What you have to do -> Please copy exactly the line containing "The spectrogram below" and every line after it, through the last line of the records below, leaving out all pictures.

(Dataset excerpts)

# # #

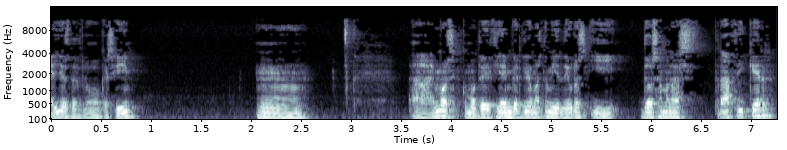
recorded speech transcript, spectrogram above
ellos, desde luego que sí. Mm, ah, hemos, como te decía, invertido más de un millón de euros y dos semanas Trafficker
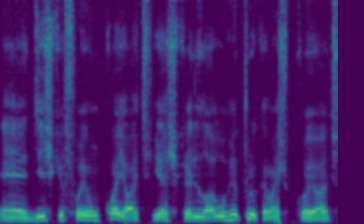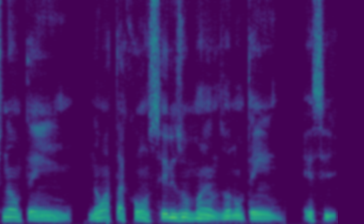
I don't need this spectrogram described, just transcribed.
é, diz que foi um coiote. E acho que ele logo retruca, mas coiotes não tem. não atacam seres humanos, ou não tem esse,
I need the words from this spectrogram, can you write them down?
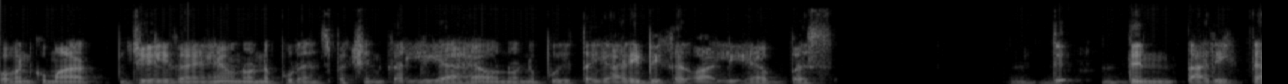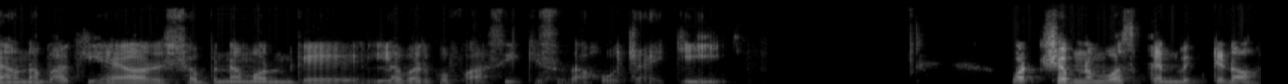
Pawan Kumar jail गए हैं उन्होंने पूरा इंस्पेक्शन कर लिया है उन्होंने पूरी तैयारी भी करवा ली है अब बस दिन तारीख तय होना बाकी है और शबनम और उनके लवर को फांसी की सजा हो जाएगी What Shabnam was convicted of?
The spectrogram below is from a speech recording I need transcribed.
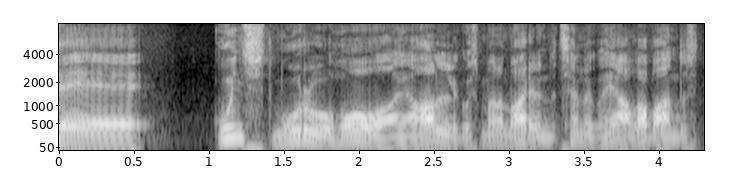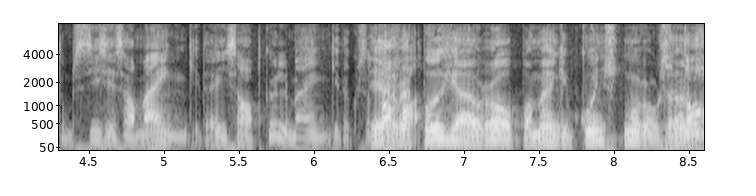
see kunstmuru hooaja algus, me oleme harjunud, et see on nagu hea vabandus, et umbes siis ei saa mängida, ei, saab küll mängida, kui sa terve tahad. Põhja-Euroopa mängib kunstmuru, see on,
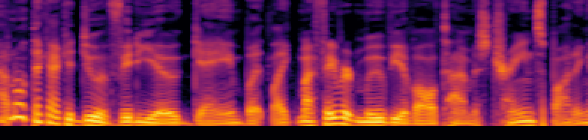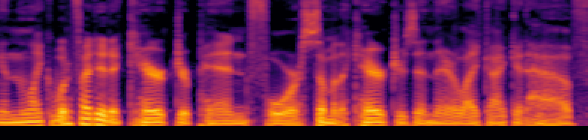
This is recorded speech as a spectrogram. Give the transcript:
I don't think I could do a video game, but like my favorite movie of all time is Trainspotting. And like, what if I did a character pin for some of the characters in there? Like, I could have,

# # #

Reply to the task ->
The spectrogram below is from a speech recording I need transcribed.
see kunstmuru hooaja algus, me oleme harjunud, et see on nagu hea vabandus, et umbes siis ei saa mängida, ei, saab küll mängida, kui sa terve tahad. Põhja-Euroopa mängib kunstmuru, see on,
This is recorded speech as a spectrogram. Give the transcript:
I don't think I could do a video game, but like my favorite movie of all time is Trainspotting. And like, what if I did a character pin for some of the characters in there? Like, I could have,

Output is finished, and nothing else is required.